In Regency Outdoor Advertising, Inc. v. City of Los Angeles (2006) 39 Cal. 4th 507, 521-523, the California Supreme Court held that the planting of trees on public streets benefits the public and serves the public purpose of improving roads. And in City of Pasadena v. Superior Court (2014) 228 Cal. App. 4th 1228, 1234, the appellate court determined that evidence indicating a tree is part of a city’s forestry program is sufficient to show a deliberate governmental action serving a public purpose.

Here, Mercury’s complaint alleges the tree at issue was owned by City, located in a City park, and was part of the “Visalia Urban Forest” deliberately designed and constructed by City. (Complaint, at paragraph Nos. 8 and 30.) As such, Mercury has stated essential facts with sufficient particularity alleging the tree was part of a work of public improvement deliberately designed and constructed. 
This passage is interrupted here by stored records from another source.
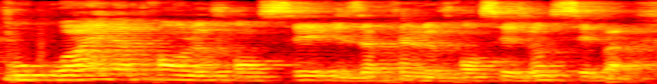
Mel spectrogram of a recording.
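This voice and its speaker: A man doing a stand-up set as a French teacher, talking haltingly with many fillers and repeated words. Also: fairly high pitch, warm tone, a little hiss or hum. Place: comedy club stage. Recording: echoey hall from far off, dull sound.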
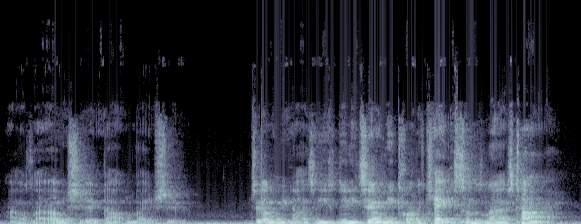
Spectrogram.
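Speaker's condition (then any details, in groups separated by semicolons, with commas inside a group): No condition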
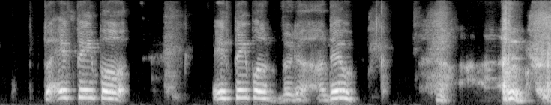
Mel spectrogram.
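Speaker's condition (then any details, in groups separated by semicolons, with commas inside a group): Cerebral palsy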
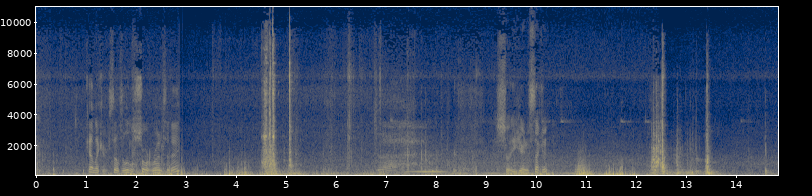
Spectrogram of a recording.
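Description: A man talks casually, close to the microphone.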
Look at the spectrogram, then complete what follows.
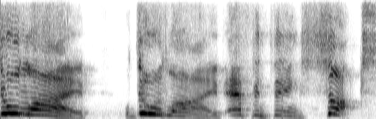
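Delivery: very loud, high-pitched, drawn-out ranting outburst. Retelling a famous recording, imitating Bill O'Reilly ranting. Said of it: "he goes".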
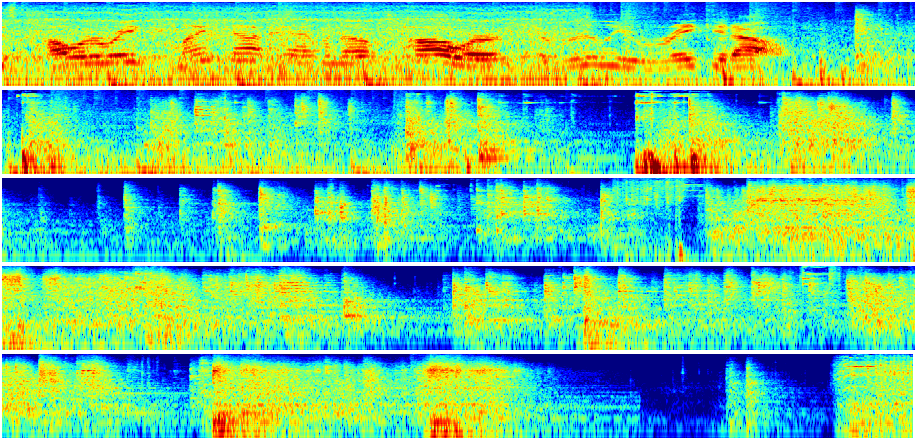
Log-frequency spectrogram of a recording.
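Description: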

Accordingly, the general and special demurrer to Mercury’s claim for inverse condemnation is overruled and the motion to strike damages associated with the claim is denied. City is directed to file an answer to the complaint within ten days’ notice of the court’s order.

If no one requests oral argument, under Code of Civil Procedure section 1019.5(a) and California Rules of Court, rule 3.1312(a), no further written order is necessary. The minute order adopting this tentative ruling will become the order of the court and service by the clerk will constitute notice of the order.


This concludes the civil tentative rulings